We referenced the phrase “same song, different verse” in the previous blog. What has come out of yet another NATO ministerial meeting seems to confirm this axiom. NATO maintains its commitment in the world of international security and stability by asserting both its power and desire to improve its position by virtue of the changes in the geopolitical scenario. In reality, the Allies can only sing about their commitment, changing the “verse” of the song. Really, there is cause for doubt: the behaviour of the great Russian and Chinese giants who have been challenging the role of international organisations, multilateral platforms and big alliances seem to have entered the downward cycle.
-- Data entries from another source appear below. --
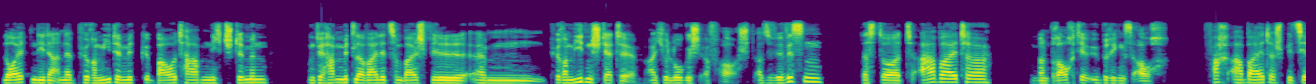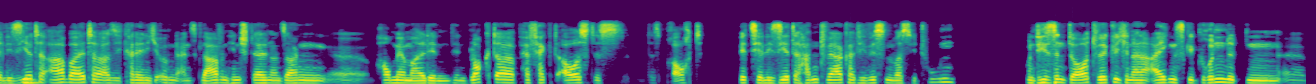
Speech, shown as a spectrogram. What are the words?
Leuten, die da an der Pyramide mitgebaut haben, nicht stimmen. Und wir haben mittlerweile zum Beispiel ähm, Pyramidenstädte archäologisch erforscht. Also wir wissen, dass dort Arbeiter, und man braucht ja übrigens auch Facharbeiter, spezialisierte mhm. Arbeiter, also ich kann ja nicht irgendeinen Sklaven hinstellen und sagen, äh, hau mir mal den, den Block da perfekt aus. Das, das braucht spezialisierte Handwerker, die wissen, was sie tun. Und die sind dort wirklich in einer eigens gegründeten äh,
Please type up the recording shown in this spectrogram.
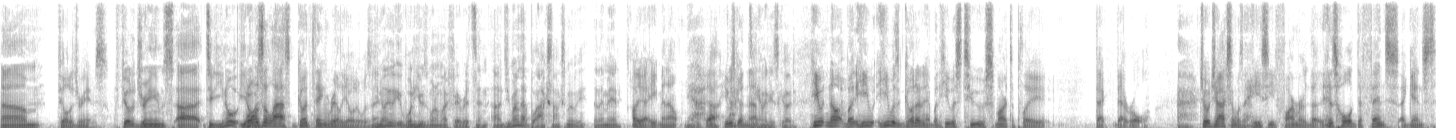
um, Field of Dreams. Field of Dreams. Uh, dude, you know you know what was the last good thing Ray Liotta was in? you know when he was one of my favorites in. Uh, do you remember that Black Sox movie that they made? oh yeah, Eight Men Out. Yeah. yeah, he was God good in that. Damn it, he's good. He no, but he he was good in it, but he was too smart to play that that role. Joe Jackson was a hayseed farmer. The, his whole defense against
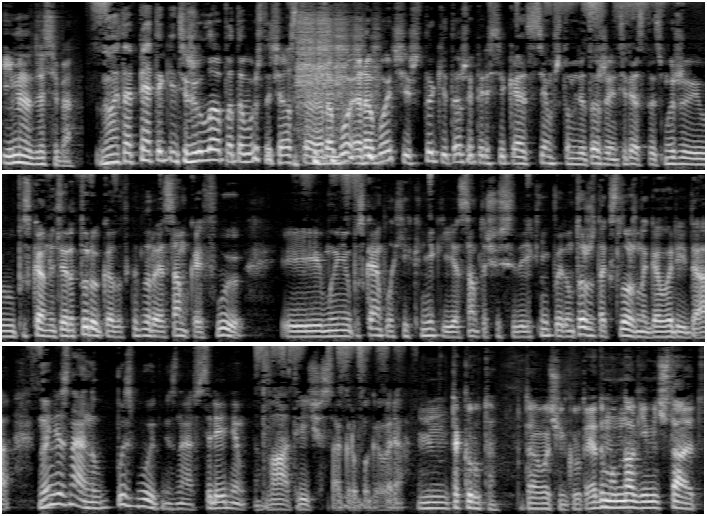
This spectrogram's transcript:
именно для себя. Ну, это опять-таки тяжело, потому что часто рабо- рабочие штуки тоже пересекаются с тем, что мне тоже интересно. То есть мы же выпускаем литературу, от которой я сам кайфую, и мы не выпускаем плохих книг, и я сам тащу себе этих книг, поэтому тоже так сложно говорить, да. Но не знаю, ну пусть будет, не знаю, в среднем 2-3 часа, грубо говоря. Это круто, это очень круто. Я думаю, многие мечтают,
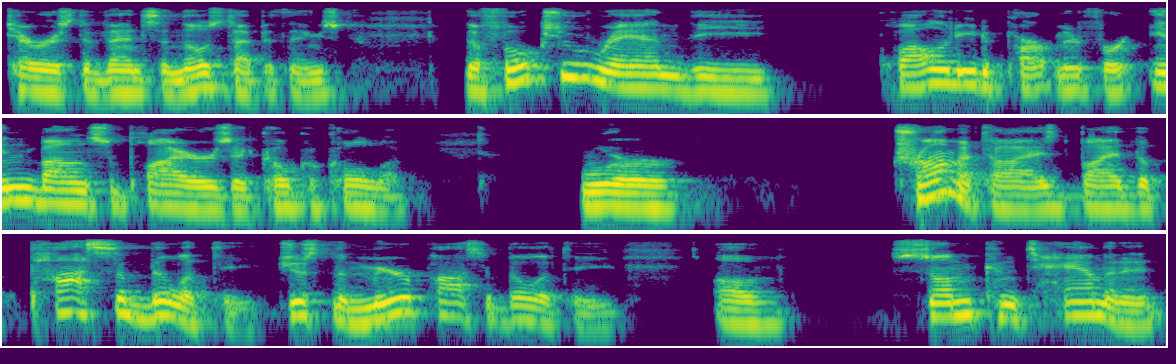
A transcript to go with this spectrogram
terrorist events and those type of things. The folks who ran the quality department for inbound suppliers at Coca Cola were traumatized by the possibility, just the mere possibility of some contaminant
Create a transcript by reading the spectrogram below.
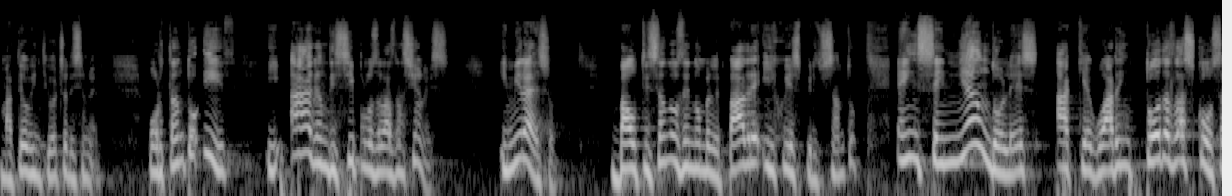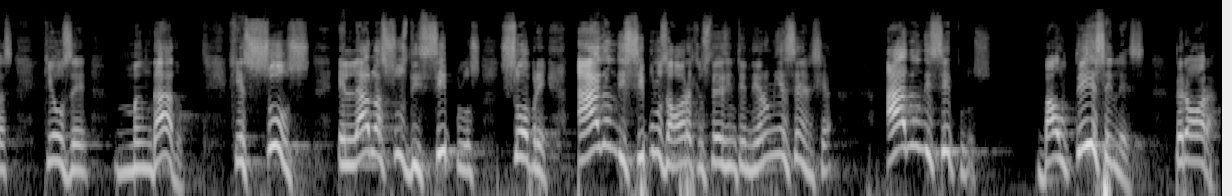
Mateo 28, 19. Por tanto, id y hagan discípulos de las naciones. Y mira eso, bautizándolos en nombre del Padre, Hijo y Espíritu Santo, enseñándoles a que guarden todas las cosas que os he mandado. Jesús, él habla a sus discípulos sobre, hagan discípulos ahora que ustedes entendieron mi esencia, hagan discípulos, bautícenles, pero ahora,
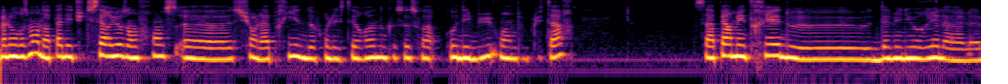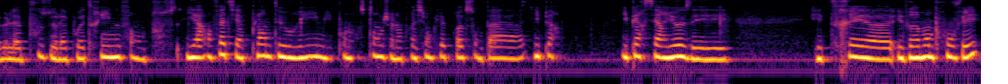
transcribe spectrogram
Malheureusement, on n'a pas d'études sérieuses en France euh, sur la prise de progestérone, que ce soit au début ou un peu plus tard. Ça permettrait d'améliorer la, pousse de la poitrine. Enfin, y a, en fait, il y a plein de théories, mais pour l'instant, j'ai l'impression que les preuves sont pas hyper, hyper sérieuses et, et, très, euh, et vraiment prouvées.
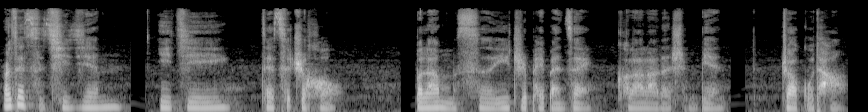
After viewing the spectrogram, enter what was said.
而在此期间，以及在此之后，布拉姆斯一直陪伴在克拉拉的身边，照顾她，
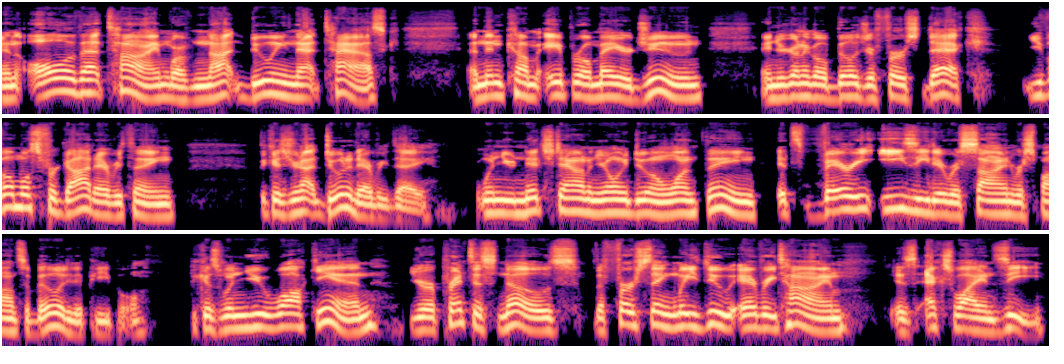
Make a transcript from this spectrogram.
And all of that time, we're not doing that task. And then come April, May, or June, and you're going to go build your first deck, you've almost forgot everything because you're not doing it every day. When you niche down and you're only doing one thing, it's very easy to assign responsibility to people because when you walk in, your apprentice knows the first thing we do every time is X, Y, and Z.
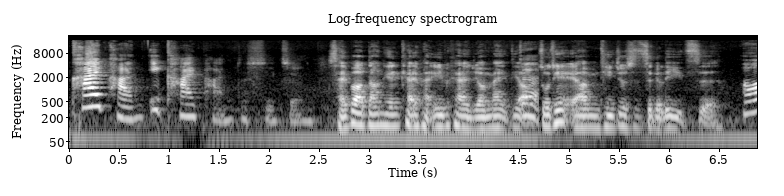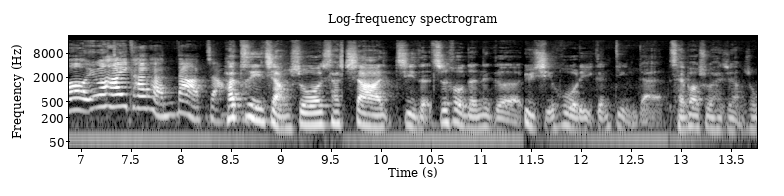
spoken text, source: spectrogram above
开盘一开盘的时间。财报当天开盘一开盘就要卖掉。昨天 LMT 就是这个例子。哦，因为他一开盘大涨，他自己讲说他下季的之后的那个预期获利跟订单财报书还是讲说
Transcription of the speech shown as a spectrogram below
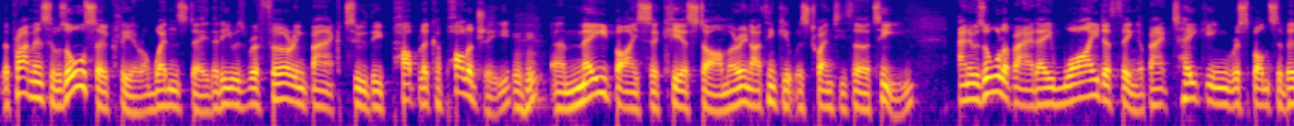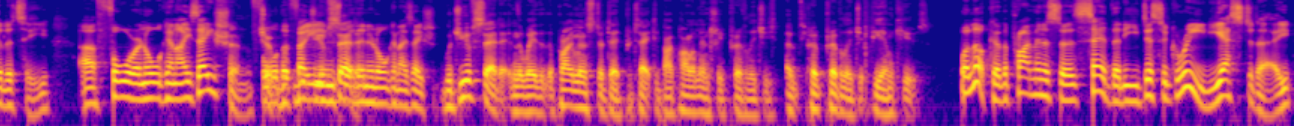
The Prime Minister was also clear on Wednesday that he was referring back to the public apology mm-hmm. uh, made by Sir Keir Starmer in, I think it was 2013. And it was all about a wider thing about taking responsibility uh, for an organisation, for sure. the failings within it? an organisation. Would you have said it in the way that the Prime Minister did, protected by parliamentary privileges, uh, privilege at PMQs? Well, look, uh, the Prime Minister said that he disagreed yesterday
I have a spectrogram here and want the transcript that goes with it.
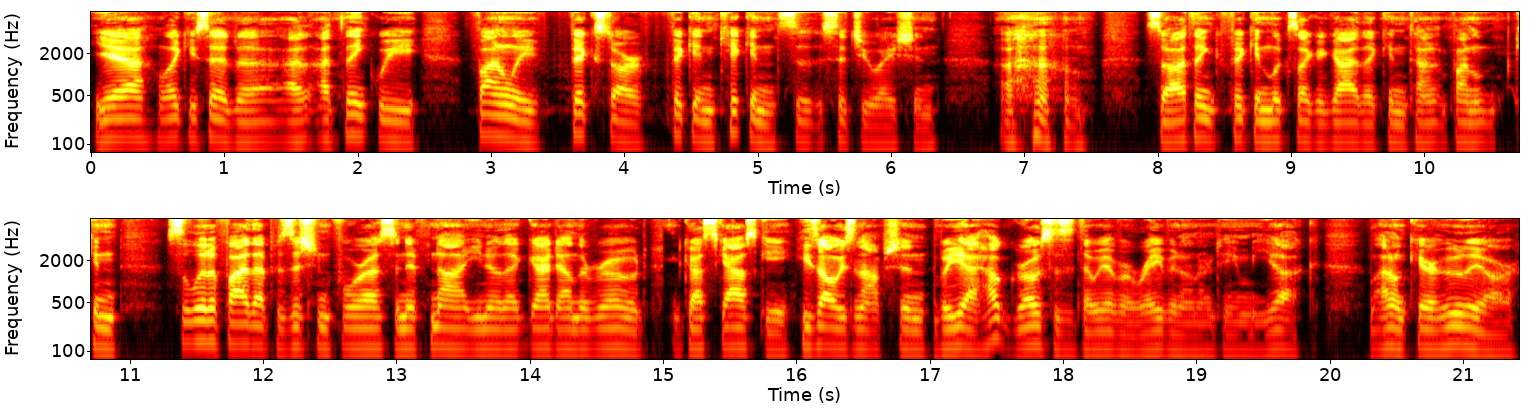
Yeah, like you said, uh, I, I think we finally fixed our Ficken kicking situation. Um, so I think Ficken looks like a guy that can t- final, can solidify that position for us, and if not, you know that guy down the road, Gostkowski, he's always an option. But yeah, how gross is it that we have a Raven on our team? Yuck! I don't care who they are,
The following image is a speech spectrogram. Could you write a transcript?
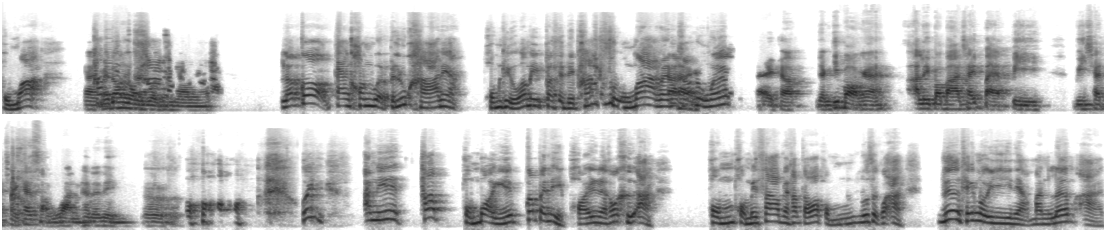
ผมว่าใช่ ไม่ต้องลงโฆษณาเลยครับแล้วก็การคอนเวิร์ตเป็นลูกค้าเนี่ย ผมถือว่ามีประสิทธิภาพสูงมากเลยนะครับใช่ถูกไหมใช่ครับ อย่างที่บอกไงอาลีบาบาใช้8ปี WeChat ใช้แค่2วันเท่านั้นเองเออโอ้โหเฮ้ยอันนี้ถ้าผมบอกอย่างนี้ก็เป็นอีกพอยต์นะก็คืออะผมผมไม่ทราบนะครับ แต่ว่าผมรู้สึกว่าอะเรื่องเทคโนโลยีเนี่ย มันเริ่มอาจ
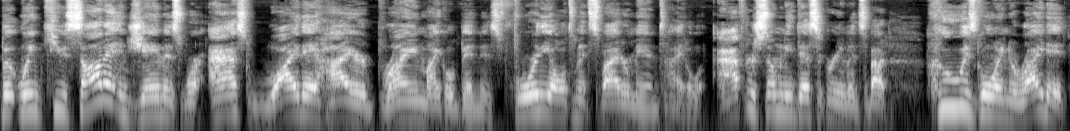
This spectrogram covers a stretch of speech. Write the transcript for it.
But when Quesada and Jemas were asked why they hired Brian Michael Bendis for the Ultimate Spider-Man title after so many disagreements about who is going to write it,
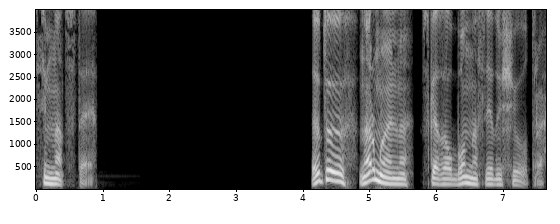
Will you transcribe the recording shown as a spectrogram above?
Глава 17 «Это нормально», — сказал Бон на следующее утро.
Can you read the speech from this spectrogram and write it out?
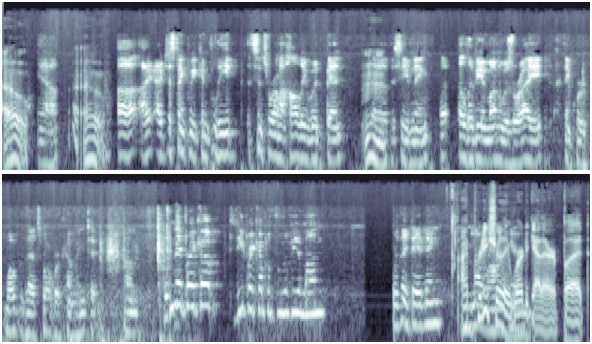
Oh, Yeah. oh. Uh, I, I just think we can lead since we're on a Hollywood bent uh, this evening. Uh, Olivia Munn was right. I think we're what, that's what we're coming to. Um, didn't they break up? Did he break up with Olivia Munn? Were they dating? I'm Am pretty sure they here? were together, but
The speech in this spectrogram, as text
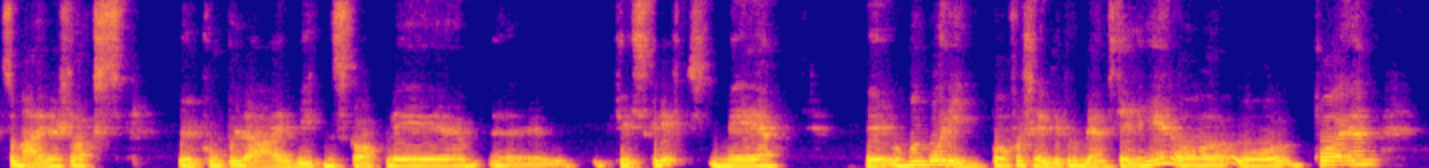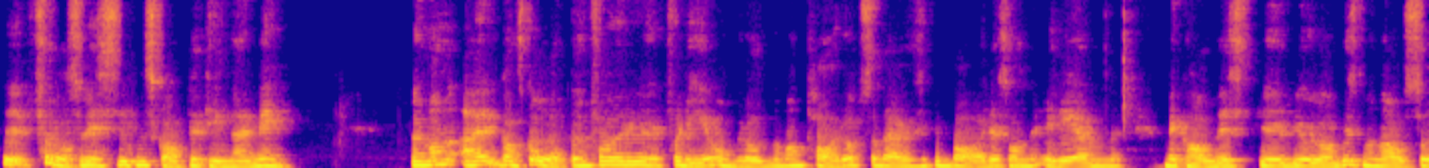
som er en slags eh, populærvitenskapelig eh, tidsskrift med, hvor man går inn på forskjellige problemstillinger og, og på en forholdsvis vitenskapelig tilnærming. Men man er ganske åpen for, for, de områdene man tar opp, så det er jo ikke bare sånn ren mekanisk biologisk, men er også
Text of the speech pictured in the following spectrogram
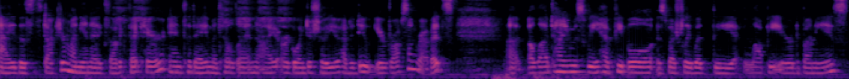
Hi, this is Dr. Munyon at Exotic Vet Care, and today Matilda and I are going to show you how to do eardrops on rabbits. Uh, a lot of times we have people, especially with the loppy-eared bunnies,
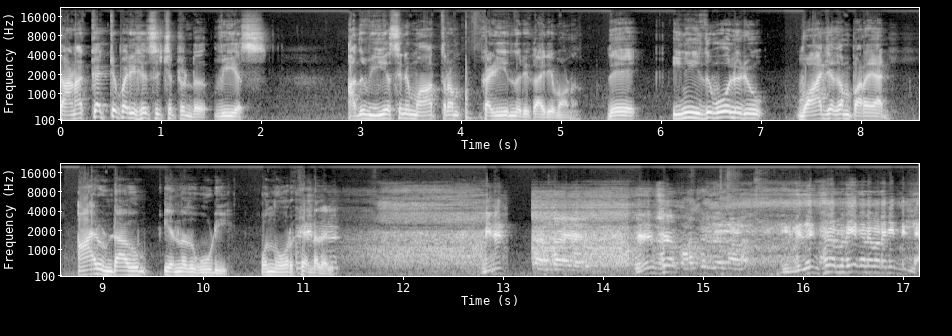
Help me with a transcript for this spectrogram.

At the Rome G7 event on 30-31 October, the leaders among the two most populous (and relevant) countries in the world were absent: we are obviously talking about China and Russia. Xi Jinping and Vladimir Putin had chosen, for different reasons, to not appear in Italy, as they had previously done on the occasion of the extraordinary G20 on Afghanistan a few weeks before. They did speak via videoconference, yet diplomacy is done face to face, even amidst the pandemic. Beijing and Moscow no longer acquiesce to the line imposed by others and feel strong enough to sit at tables where they know they can deal the cards. That is why there are already some opinion makers who speak of a new phase of multilateralism, naming it "mini-lateralism," which refers to small regional or thematic organizations and platforms that pursue the common interests of smaller groups, overcoming the problem of veto rights or global cooperation which in an age of protectionism, sovereignty and “technological cold-wars” seems very difficult to maintain. Both Beijing and Moscow are insisting on alternative platforms to the established ones, which they perceive as Western-led and therefore “hostile.” In the case of Afghanistan, for example, China and Russia meet regularly in formats that involve the countries of Central or South Asia but not Western ones. Their rhetoric also is taking on an increasingly clearer dynamic: the G20, the G7 and other like organizations are platforms for the "rich and powerful Westerners," while they, in contrast, work with developing countries.
If these two giants no longer hold to the international rules to which they subscribed, does it make sense to talk about them in forums such as NATO or the EU where the two big powers are not present and relevant decisions cannot be had? Perhaps a viable solution will be to revise the obsolete decision-making mechanism of the United Nations, eliminating the vetoes and creating a new Security Council consisting of “coalition” seats such as NATO, the EU, the AU, the Arab League and so on. Perhaps this will bring a much needed change in the tunes being sung these days.